Historic Property Survey

In 1997 an intensive historic property survey was completed for approximately 120 acres of land in the southeast portion of Arvada, recording a total of 311 resources. The survey resulted in the establishment of three National Register Historic Districts: Arvada Downtown Historic District, Reno Park Addition Historic District and the Stocke-Walter Addition Historic District. An update to the 1997 survey was conducted in 2013 in order to evaluate renovations, additions, new construction, demolitions, and modifications that may have affected the historic integrity of the resources. All intensive survey forms can be accessed from the Historic Property Survey Map: Historic Property Survey Application

Arvada Downtown Historic District (Olde Town)

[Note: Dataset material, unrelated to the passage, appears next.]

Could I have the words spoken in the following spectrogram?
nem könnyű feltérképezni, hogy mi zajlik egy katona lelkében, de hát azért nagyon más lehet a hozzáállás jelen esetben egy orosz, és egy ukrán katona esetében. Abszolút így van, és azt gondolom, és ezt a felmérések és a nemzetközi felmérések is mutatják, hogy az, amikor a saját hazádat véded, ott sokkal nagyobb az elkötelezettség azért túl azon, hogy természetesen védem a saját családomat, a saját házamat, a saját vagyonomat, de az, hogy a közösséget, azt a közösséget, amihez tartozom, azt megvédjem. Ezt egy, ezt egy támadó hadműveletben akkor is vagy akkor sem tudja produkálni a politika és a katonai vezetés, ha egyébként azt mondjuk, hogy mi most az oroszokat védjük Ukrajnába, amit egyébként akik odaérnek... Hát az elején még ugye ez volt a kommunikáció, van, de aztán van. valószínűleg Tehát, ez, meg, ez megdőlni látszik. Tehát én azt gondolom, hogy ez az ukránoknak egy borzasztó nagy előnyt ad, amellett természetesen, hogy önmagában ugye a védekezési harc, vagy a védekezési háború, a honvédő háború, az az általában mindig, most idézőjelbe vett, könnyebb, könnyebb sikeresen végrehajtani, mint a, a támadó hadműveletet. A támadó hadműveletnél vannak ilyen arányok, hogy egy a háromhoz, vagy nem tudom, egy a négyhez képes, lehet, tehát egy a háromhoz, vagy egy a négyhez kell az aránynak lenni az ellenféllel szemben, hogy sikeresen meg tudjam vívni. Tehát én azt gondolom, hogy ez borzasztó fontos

Otherwise known as "Olde Town," this historic district serves as the link to the city's heritage, culture, past, and future. Olde Town contains a wide range of building types and uses ranging from single-family residences to retail, office, and mixed-use buildings. Historic resources and individual landmarks are intended to be preserved, restored, and new development should be designed to be sensitive to the historic district and built to be integrated into the urban fabric with pedestrian oriented design.  In addition to its historic character, Olde Town is known for its abundance of locally owned shops, restaurants, and bars and its convenient access to downtown Denver and Denver International Airport via the RTD G-Line. Any modification, addition, restoration, or redevelopment in the historic district or zoned Olde Town (OT) must first obtain a Certificate of Compliance with the Olde Town Design Guidelines prior to construction. 

Arvada Downtown Boundary

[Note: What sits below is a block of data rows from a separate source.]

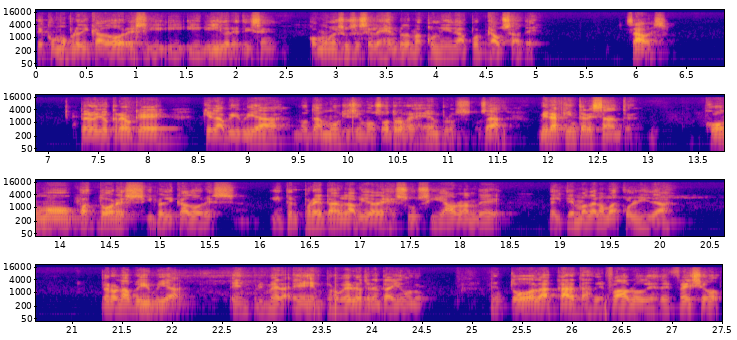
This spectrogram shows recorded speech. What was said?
de cómo predicadores y, líderes dicen cómo Jesús es el ejemplo de masculinidad por causa de, ¿sabes? Pero yo creo que, que la Biblia nos da muchísimos otros ejemplos. O sea, mira qué interesante cómo pastores y predicadores interpretan la vida de Jesús y hablan de, del tema de la masculinidad. Pero la Biblia en, primera, en Proverbio 31 en todas las cartas de Pablo, desde Efesios,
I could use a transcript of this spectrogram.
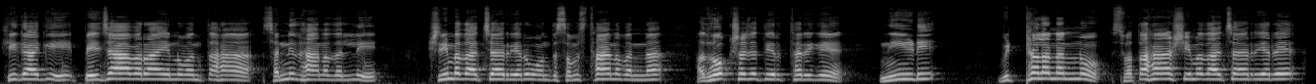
ಹೀಗಾಗಿ ಪೇಜಾವರ ಎನ್ನುವಂತಹ ಸನ್ನಿಧಾನದಲ್ಲಿ ಶ್ರೀಮದಾಚಾರ್ಯರು ಒಂದು ಸಂಸ್ಥಾನವನ್ನು ಅಧೋಕ್ಷಜ ತೀರ್ಥರಿಗೆ ನೀಡಿ ವಿಠ್ಠಲನನ್ನು ಸ್ವತಃ ಶ್ರೀಮದಾಚಾರ್ಯರೇ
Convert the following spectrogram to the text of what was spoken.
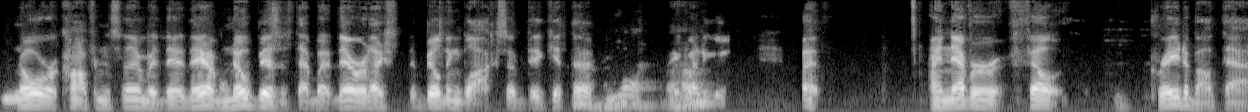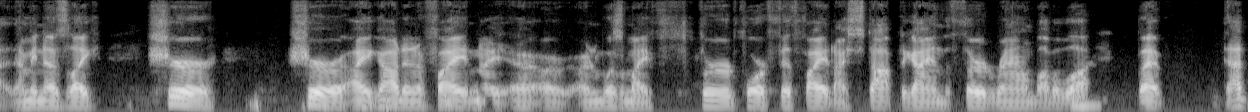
no overconfidence in them but they, they have no business that but they were like the building blocks of to get the Yeah, make uh-huh. But I never felt great about that. I mean, I was like, sure, sure. I got in a fight and I uh, and was my third, fourth, fifth fight, and I stopped the guy in the third round. Blah blah blah. But that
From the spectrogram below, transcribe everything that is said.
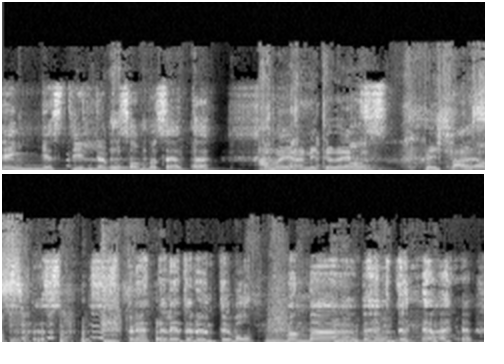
lenge stille på samme sete. Jeg gjør gjerne ikke det. Han, nei, han sp- sp- spretter litt rundt i båten, men eh, det, det, er,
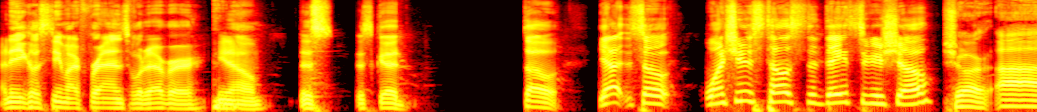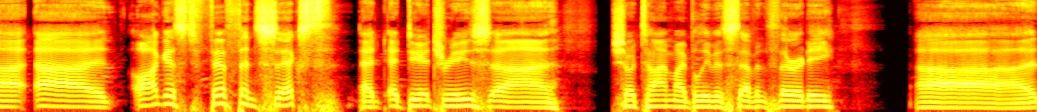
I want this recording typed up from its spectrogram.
I need to go see my friends, whatever. You know, this is good. So yeah, so why don't you just tell us the dates of your show? Sure. Uh, uh, August fifth and sixth at, at Deertrees. Uh, showtime, I believe, is seven thirty. Uh,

Reno Park Addition Historic District

The Reno Park Addition Historic District encompasses a specified area that is generally defined as the alley between Yukon and Yarrow St. to the east, the alley between Allison and Zephyr St. to the west, Ralston Road. to the north, and Ridge Rd. to the south. Buildings within Reno Park are single-family homes with some being used as offices and other light-commercial uses. Most of the buildings in Reno Park were built in the 1800s and resemble key features from this era. Modifications, additions, restorations, or redevelopment in Reno Park MAY require a Certificate of Compliance with the Reno Park Addition Design Guidelines prior to construction. 

Reno Park District











Stocke-Walter Addition Historic District

Located immediately to the east of the Arvada Downtown Historic District, the Stocke-Walter Addition Historic District is another single-family neighborhood containing important historic resources. The Stocke Addition was formally platted in 1904, and the Walter subdivision in 1920. Development of the neighborhood was aided by its proximity to the interurban electric railway which ran just to the west. The neighborhood is distinguished by the varied size of its lots, with several substantial tracts reflecting Arvada’s agricultural heritage. Most residences are wood framed. Cottages and Bungalows are common, with several of the large late 19th century homes along Grandview Avenue reflecting Queen Anne detailing. In 2009, a Final Development Plan was approved for the district requiring specific dimensional and design criteria for existing and new development. 

Stocke-Walter Boundary